======== INPUT DATA ========
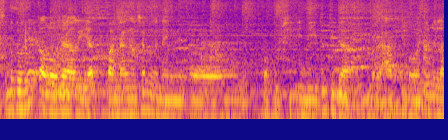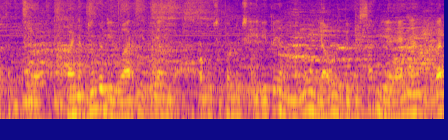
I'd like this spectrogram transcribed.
Sebetulnya kalau saya lihat pandangan saya mengenai eh, produksi ini itu tidak berarti bahwa itu adalah kecil. Banyak juga di luar itu yang produksi-produksi ini itu yang memang jauh lebih besar biayanya gitu kan.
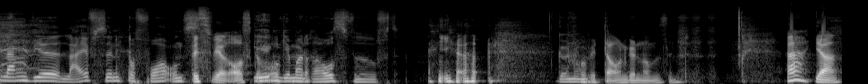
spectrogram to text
wie lange wir live sind, bevor uns Bis wir rausgeworfen irgendjemand rauswirft. Ja, Genau. bevor wir down genommen sind. Ah, ja.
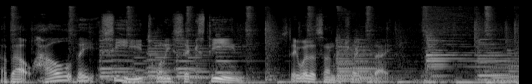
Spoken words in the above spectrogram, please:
about how they see 2016. Stay with us on Detroit Today.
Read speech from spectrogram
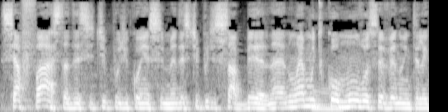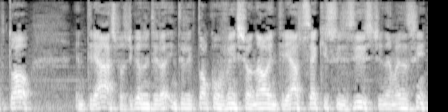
se afasta desse tipo de conhecimento, desse tipo de saber, né? Não é muito é. comum você ver no intelectual entre aspas, digamos, intelectual convencional, entre aspas, se é que isso existe, né? Mas, assim,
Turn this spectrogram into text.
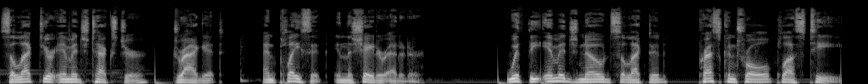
Select your image texture, drag it, and place it in the shader editor. With the image node selected, press Ctrl plus T.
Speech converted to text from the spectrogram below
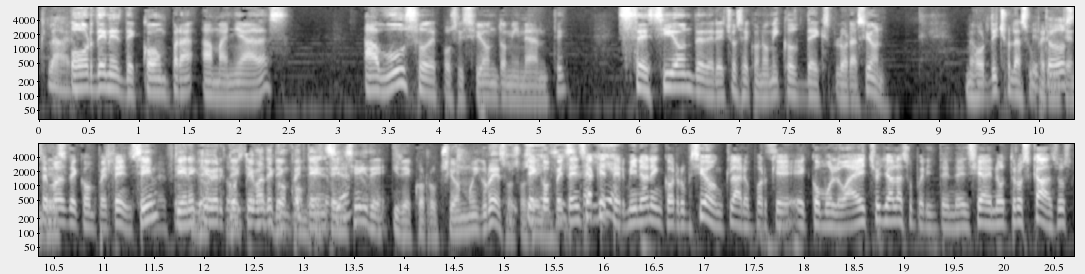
Claro. órdenes de compra amañadas, abuso de posición dominante, cesión de derechos económicos de exploración. Mejor dicho, la Y todos superintendencia. temas de competencia. Sí, tiene que ver con temas de competencia. y de, y de corrupción muy gruesos. o de sea, competencia que terminan en corrupción, claro, porque eh, como lo ha hecho ya la superintendencia en otros casos,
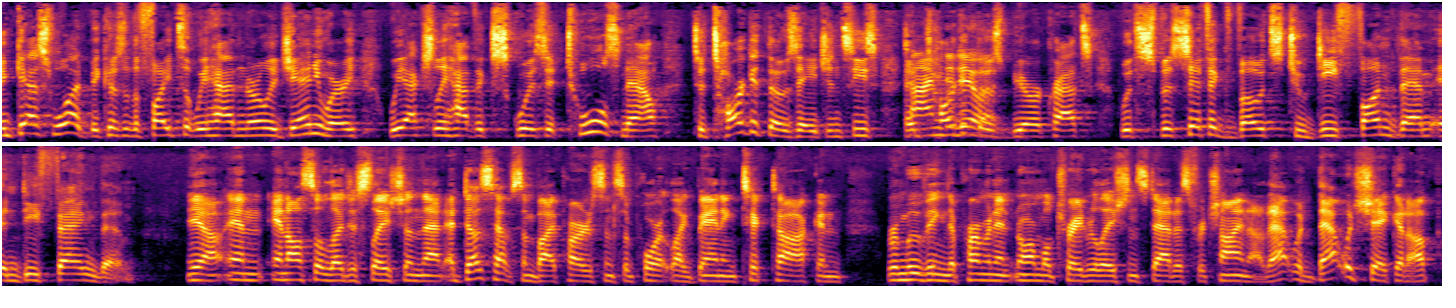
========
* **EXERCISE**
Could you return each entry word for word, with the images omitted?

* **RESPONSE AREA**
I'd like this spectrogram transcribed.
Sebetulnya kalau saya lihat pandangan saya mengenai eh, produksi ini itu tidak berarti bahwa itu adalah kecil. Banyak juga di luar itu yang produksi-produksi ini itu yang memang jauh lebih besar biayanya gitu kan.
spectrogram to text
wie lange wir live sind, bevor uns Bis wir rausgeworfen irgendjemand rauswirft. Ja, Genau. bevor wir down genommen sind. Ah, ja.
Spoken words in the above spectrogram, please:
about how they see 2016. Stay with us on Detroit Today.
Read speech from spectrogram
se afasta desse tipo de conhecimento, desse tipo de saber, né? Não é muito é. comum você ver no intelectual entre aspas, digamos, intelectual convencional, entre aspas, se é que isso existe, né? Mas, assim,
Turn this spectrogram into text.
Select your image texture, drag it, and place it in the shader editor. With the image node selected, press Ctrl plus T.
Speech converted to text from the spectrogram below
Claro. órdenes de compra amañadas, abuso de posición dominante, cesión de derechos económicos de exploración. Mejor dicho, la Y todos superintendencia. temas de competencia. Sí, tiene que ver con temas de competencia. y de, y de corrupción muy gruesos. o de sea, competencia que terminan en corrupción, claro, porque eh, como lo ha hecho ya la superintendencia en otros casos,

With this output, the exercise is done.